[i] Kathryn Yusoff, A Billion Black Anthropocenes or None, Minneapolis: University of Minnesota Press, 108.
Dewhirst and Carr’s intervention fosters native plants once cleared by settler-colonialists in Titirangi and the Waitākere Ranges. These native plants can be likened to the spurned vegetables Agnes Varda lovingly collects in her film, The Gleaners and I (2001). With greater attention, these native plants might receive the same appreciation as ferns and punga. While the installation of In Bloom (Dewhirst) in the old bank-vault space of the lower level gallery and away from natural sunlight may seem antithetical to the plants’ flourishing, it symbolically references the commodification of the earth and plant life as fungible, the unequal distribution of wealth, and the dispossession of mana whenua. In concert with the works on the ground floor however, and as a speculative provocation, the plants would grow (aided or unaided) up the stairs and over the plaster tyre, the basketball, and the pillow stone on the ground floor. They might then climb the column in composite style—with scrolls and acanthus leaves symbolising enduring time, and grow towards the light emanating from the escape hatch, the ornate octagonal skylight in the gallery. Yet this scenario, engendered by the perfect desolation of anti-monument monuments entails departure, disappearance, and erasure.

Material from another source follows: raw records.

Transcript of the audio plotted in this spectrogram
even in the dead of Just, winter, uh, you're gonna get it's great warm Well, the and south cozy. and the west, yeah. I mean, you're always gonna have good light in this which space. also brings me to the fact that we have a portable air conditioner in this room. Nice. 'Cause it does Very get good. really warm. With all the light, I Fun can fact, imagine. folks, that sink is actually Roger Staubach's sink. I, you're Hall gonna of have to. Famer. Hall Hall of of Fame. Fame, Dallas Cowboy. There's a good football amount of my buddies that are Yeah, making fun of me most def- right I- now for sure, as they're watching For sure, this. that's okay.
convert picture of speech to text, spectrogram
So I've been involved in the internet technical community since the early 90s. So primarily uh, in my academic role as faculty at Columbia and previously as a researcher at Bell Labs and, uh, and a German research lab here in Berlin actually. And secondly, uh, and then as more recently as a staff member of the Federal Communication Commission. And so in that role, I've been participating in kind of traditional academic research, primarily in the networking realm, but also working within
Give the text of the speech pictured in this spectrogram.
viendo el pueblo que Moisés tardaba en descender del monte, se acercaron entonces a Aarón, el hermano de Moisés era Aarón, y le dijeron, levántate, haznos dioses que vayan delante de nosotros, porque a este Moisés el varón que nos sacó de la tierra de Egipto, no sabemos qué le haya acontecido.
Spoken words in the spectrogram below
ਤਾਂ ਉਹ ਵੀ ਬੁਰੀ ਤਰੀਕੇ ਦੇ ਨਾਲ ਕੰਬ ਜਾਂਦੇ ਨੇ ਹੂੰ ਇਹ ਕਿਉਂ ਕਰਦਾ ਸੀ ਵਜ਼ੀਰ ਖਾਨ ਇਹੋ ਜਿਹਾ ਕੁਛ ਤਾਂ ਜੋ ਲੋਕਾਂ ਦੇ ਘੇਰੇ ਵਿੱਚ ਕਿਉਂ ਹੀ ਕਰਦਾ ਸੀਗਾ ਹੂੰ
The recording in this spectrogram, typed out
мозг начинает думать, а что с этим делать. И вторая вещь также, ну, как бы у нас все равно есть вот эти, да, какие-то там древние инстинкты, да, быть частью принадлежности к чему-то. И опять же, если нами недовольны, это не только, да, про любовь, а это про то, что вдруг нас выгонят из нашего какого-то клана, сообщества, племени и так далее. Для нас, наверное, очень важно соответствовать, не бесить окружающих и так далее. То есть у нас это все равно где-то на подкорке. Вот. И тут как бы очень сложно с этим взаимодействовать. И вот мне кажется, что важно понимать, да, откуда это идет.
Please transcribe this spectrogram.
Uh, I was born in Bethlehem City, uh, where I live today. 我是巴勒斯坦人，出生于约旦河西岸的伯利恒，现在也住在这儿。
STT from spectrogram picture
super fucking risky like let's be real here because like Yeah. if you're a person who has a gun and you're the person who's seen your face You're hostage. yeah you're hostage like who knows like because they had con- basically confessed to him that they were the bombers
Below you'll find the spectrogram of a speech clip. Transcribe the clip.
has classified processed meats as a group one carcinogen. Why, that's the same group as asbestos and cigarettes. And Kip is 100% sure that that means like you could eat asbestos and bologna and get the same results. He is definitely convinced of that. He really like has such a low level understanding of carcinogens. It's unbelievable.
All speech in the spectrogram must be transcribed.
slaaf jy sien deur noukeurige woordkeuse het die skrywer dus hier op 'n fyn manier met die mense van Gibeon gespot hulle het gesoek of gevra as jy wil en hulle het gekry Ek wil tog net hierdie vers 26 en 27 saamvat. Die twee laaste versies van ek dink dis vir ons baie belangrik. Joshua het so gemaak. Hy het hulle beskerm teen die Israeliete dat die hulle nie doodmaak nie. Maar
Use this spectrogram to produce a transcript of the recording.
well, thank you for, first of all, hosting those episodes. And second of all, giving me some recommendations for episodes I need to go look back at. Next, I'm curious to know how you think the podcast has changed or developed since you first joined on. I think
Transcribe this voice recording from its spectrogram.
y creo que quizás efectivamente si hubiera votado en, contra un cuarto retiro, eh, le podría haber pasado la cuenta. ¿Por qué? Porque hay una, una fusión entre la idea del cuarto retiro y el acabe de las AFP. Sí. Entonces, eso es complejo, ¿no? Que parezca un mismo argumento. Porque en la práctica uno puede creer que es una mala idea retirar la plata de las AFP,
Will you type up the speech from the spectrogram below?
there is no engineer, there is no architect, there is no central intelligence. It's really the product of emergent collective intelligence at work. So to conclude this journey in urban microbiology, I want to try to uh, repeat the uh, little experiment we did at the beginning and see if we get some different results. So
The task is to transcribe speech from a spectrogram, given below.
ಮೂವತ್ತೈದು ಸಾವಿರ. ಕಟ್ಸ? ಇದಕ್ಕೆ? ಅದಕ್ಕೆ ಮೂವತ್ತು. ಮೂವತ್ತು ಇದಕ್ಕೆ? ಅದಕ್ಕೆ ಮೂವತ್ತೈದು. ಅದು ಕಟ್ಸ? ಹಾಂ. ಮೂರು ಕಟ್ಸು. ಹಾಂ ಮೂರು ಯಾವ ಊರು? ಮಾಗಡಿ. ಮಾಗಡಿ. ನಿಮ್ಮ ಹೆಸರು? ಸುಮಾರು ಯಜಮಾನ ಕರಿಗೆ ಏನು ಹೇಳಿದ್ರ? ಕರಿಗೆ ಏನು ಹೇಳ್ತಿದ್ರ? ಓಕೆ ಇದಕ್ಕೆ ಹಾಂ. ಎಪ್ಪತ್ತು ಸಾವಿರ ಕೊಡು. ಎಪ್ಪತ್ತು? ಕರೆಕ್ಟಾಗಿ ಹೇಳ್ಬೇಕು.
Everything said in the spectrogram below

As this text has referred to aftermath, it is essential to cite Yusoff’s mandate that any lament regarding the end of the world acknowledge “imperialism and ongoing (settler) colonialisms [that] have been ending worlds for as long as they have been in existence.”[i]
Carr’s exhibition prompts an enquiry into the nature and quality of the time we are making. Does our making impinge on the flourishing of others, or can coeval coexistence constitute multiple flourishing? From lunar calendars etched on antlers to carved flora on columns and bronze tyres planted out with native plants we continue to be obsessed with time and who and what we make in and with it.
Robyn Maree Pickens